When BMW and Mercedes-Benz unleashed their first SUVs in the late 1990s it was big motoring news: luxury brands encroaching on the space traditionally occupied by cars originally designed to get down and dirty.
These days it’s difficult to imagine luxury brands surviving without multiple SUVs in their line-up. Even Bentley and Lamborghini have joined the high-riding club.
It’s created a diverse field, and for this exercise, we’re focusing on those classified as mid-sizers or above, the sort of vehicles that double as family transport but can equally push the luxury buttons. Small premium SUVs were included in our Luxury on a Budget category.
As well as petrol and diesel offerings there are various electric contenders and it’s a category that encompasses almost all luxury brands, from those with century-plus heritage to newcomers with big aspirations.
GOLD – Lexus NX300 Luxury
Toyota tech in luxury Lexus clothes makes for a premium SUV that stands above its peers for ownership credentials. And it’s the most affordable in the NX family – the NX300 Luxury – that takes out the top spot.
Based on the Toyota RAV4, the Lexus NX is a very different machine to look at – and one that also gets different drivetrains.
Under the bonnet is a 2.0-litre four-cylinder turbo engine making a useful 175kW and 350Nm.
That torque figure in particular makes it a muscular accompaniment to the mid-sized NX body.
Whereas most rivals drive all four wheels, the NX300 drives only the fronts (an all-wheel-drive system is optional), something that helps keep the initial asking price down.
At $57,500 it’s one of the more affordable premium mid-sized SUVs on the market.
That also means there’s less money to lose in depreciation, contributing to a thoroughly respectable 59 per cent resale forecast after five years.
Despite the tempting sticker price it’s loaded with gear, including dual-zone climate control, smart key entry, 10.3-inch touchscreen, heated and power-operated front seats, powered tailgate and a decent 10-speaker sound system.
Elsewhere, trademark Lexus attention to detail is on display, from finishes and materials to the way everything melds together.

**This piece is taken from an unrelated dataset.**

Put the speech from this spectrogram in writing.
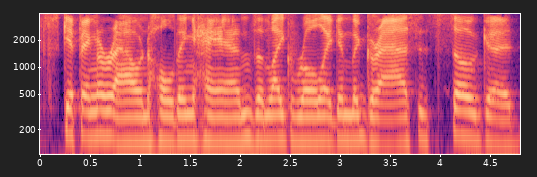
skipping around holding hands and like rolling in the grass. It's so good.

Active safety is on par with rivals as is connectivity.
The NX300 is also beautifully refined and gives the impression it will keep playing its luxury card many years into the future.
All of which adds up to a great value luxury SUV, albeit one without the dynamic polish of some rivals.
SILVER – Lexus NX300h Luxury
Key to the one-two success of the NX300h is its petrol-electric drivetrain, the $2500 price premium – for an SUV totalling $60,500 – more than paying itself off through fuel frugality over the first five years of ownership.
The hybrid NX300h doesn’t cost much more to keep running than the four pure electric SUVs we evaluated for these awards.
At less than $1000 of regular unleaded per year it’s a very efficient way to get around, the electric motors matched to a 2.5-litre four-cylinder engine also adding useful torque to get things moving. None of which is particularly exciting to drive...
The Lexus NX300h is more about getting the job done in a relaxed way than tingling any senses.
That goes for the way it tackles corners, too, which is solid rather than engaging, something that had our experts docking it a point.
The only reason it didn’t take the top step of the podium was that Redbook forecasts it will lose more of its value during those early years of ownership.
We’re talking around $1400 – which you could pay back in another year or two of fuel savings – but that’s enough to make the hybrid second to its petrol-only sibling.
BRONZE – Land Rover Discovery Sport P200S
With a third row of seats, the most affordable Land Rover can still carry up to seven, at least if those venturing to that back row are flexible and compact.
Priced from $60,500, it’s among most affordable seven-seaters from a premium brand.
And while Land Rover has been known for a skinny list of equipment for its price leaders, the Disco Sport is indicative of a new era where the sportier R-Dynamic design treatment is now standard.
There are also electric front seats, Apple CarPlay and Android Auto on a 10.0-inch touchscreen and Land Rover’s clever activity key that is like a fitness band around your wrist.
Throw in solid safety credentials, a willing four-cylinder turbo engine and on-road manners that make suburban running a breeze and it adds up to a convincing package.
That there’s a modicum of off-road ability – adding to its “fit-for-purpose” credentials - reinforces its talents.